Throughout 2019, FDA took a particular interest in athletic performance enhancing dietary supplements and probiotic dietary supplements. For example, on March 13, 2019, six people and two Florida corporations were charged in an indictment for their roles in a scheme to distribute hundreds of thousands illegal products, including anabolic steroids, claiming that the products were high-quality, legal dietary supplements. Additionally, at the May 14, 2019 Dietary Supplement Regulatory Summit, FDA speakers focused on probiotic labeling, specifically, controversy over the listing of the quantity of colony-forming-units (CFUs) to indicate strength and effectiveness.
On May 16, 2019, Steven Tave, FDA Director of the Office of Dietary Supplement Programs, highlighted significant non-compliance by the supplement industry with the FDA’s requirement for Premarket Notification for New Dietary Ingredients (NDIs), estimating that the number of premarket notifications for supplements containing new dietary ingredients submitted is less than 25% of where the Agency expects it should be. It appears as though FDA will continue more aggressively enforcing the NDI notification requirement in 2020.
Electronic Nicotine Delivery Systems
Throughout 2019, FDA stepped up its highly publicized enforcement of Electronic Nicotine Delivery Systems (ENDS) manufacturers and distributors, especially related to marketing practices directed towards children. On September 9, 2019, FDA issued a Warning Letter to JUUL Labs Inc. for selling and distributing modified-risk tobacco products without an FDA order that permits such sale or distribution. The Warning Letter highlighted FDA’s concern about JUUL’s claims that their products are safer than cigarettes, and that these claims were made directly to children in school: “Our concern is amplified by the epidemic rate of increase in youth use of ENDS products, including JUUL’s products, and evidence that ENDS products contribute to youth use of, and addiction to, nicotine, to which youth are especially vulnerable.” Just a few days ago, FDA released its “Enforcement Priorities for Electronic Nicotine Delivery Systems (ENDS) and Other Deemed Products on the Market Without Premarket Authorization” guidance document, indicating that FDA intends to prioritize enforcement against flavored, cartridge-based ENDS products, and products that are either targeted to minors or for which the manufacturer has failed to take adequate measures to prevent minors’ access to the products.
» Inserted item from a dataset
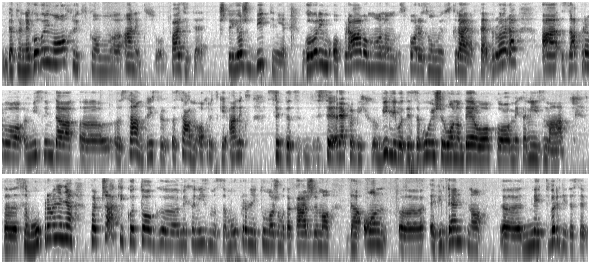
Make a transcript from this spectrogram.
dakle ne govorimo o Ohridskom uh, aneksu, pazite, što je još bitnije, govorim o pravom onom sporazumu s kraja februara, a zapravo mislim da uh, sam, Brisel, sam Ohridski aneks se, se, rekla bih, vidljivo dezavuiše u onom delu oko mehanizma uh, samoupravljanja, pa čak i kod tog uh, mehanizma samoupravljanja tu možemo da kažemo da on evidentno E, ne tvrdi da se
With the release of this document, it is clear that FDA will continue to take enforcement actions against ENDS manufacturers and distributors in 2020.
Come back tomorrow for Part Two of our 2019 FDA recap, where we will review last year’s six Consent Decrees.